Denmark is one of the world’s top pharmaceutical manufacturing countries.
Its pharmaceutical industry employs about 70,000 people and accounts for about 15% of the country’s GDP.
But its government has long been criticized for its lack of transparency.
Now, the Danish government is rolling out a new system to ensure that its pharmaceutical products get the most out of the resources it has at its disposal.
Denmark’s new program will allow manufacturers to submit their products for approval before they’re sent out to the marketplace.
The system will give manufacturers a much-needed opportunity to see what they can do to get their drugs into the hands of the patients they’re intended to help.
For years, manufacturers have been forced to pay higher prices than they were willing to pay for the same level of quality and innovation.
Danish manufacturer Algolia has been one of those companies.
“Our manufacturers are very sensitive to quality and we’re very, very focused on quality,” said Algolian CEO Løren Møller.
Møller has been a longtime advocate of transparency in the Danish pharmaceutical industry.
He’s seen the value in keeping his suppliers informed about their products and working to improve the process so that he can offer the highest quality.
Since 2011, Møllers company has developed a program called “SVOPs” that helps manufacturers test their products before they leave Denmark.

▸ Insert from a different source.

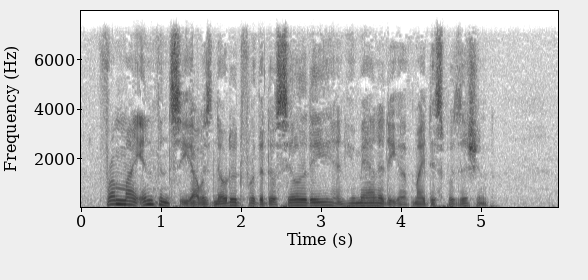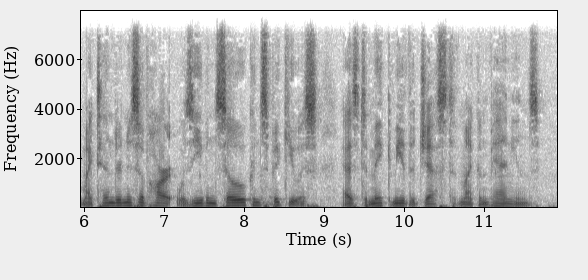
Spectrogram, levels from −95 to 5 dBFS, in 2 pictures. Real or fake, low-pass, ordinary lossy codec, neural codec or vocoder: real; 7.2 kHz; Opus, 64 kbps; none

Companies with SVOPs can submit their own tests before they send out their products to the market.
And those tests can be used to see how they compare to the quality standards in the U.S. and other countries that have taken a tougher stance on drug safety.
The first SVOP is set to go live in 2019.
It will be a test that will compare Algolis’ drugs with a list of pharmaceuticals produced in the United States.
The SVOP system has been in place for about two years and will be updated regularly, said Albieta Støjberg, a research fellow at the Danish Academy of Sciences.
When it comes to SVOP, Möller said it’s important to be aware of the fact that it’s a “test” rather than a clinical trial.
Algolia is one company that will be able to participate in the program.
Algols main competitors in the SVOP program are Pfizer and Merck.
Both companies are large pharmaceutical companies that produce a lot of their drugs in Europe.
Algom’s main competitor in the company’s market is Gilead, which produces vaccines and immunizations in Europe and the United Kingdom.
Møls study found that SVOP would also be beneficial for Algoli because it will help its product be more competitive in the market for pharmaceuticals.
Algolians SVOP test will include an analysis of Algos vaccines and other pharmaceuticals, as well as tests that will give the manufacturer a better idea of the effectiveness of the vaccines.
The test is expected to take about four weeks to complete.
Algo and Algoma, which are the two other major Danish pharmaceutical companies, are not part of the program, and the companies have not commented on whether they will participate.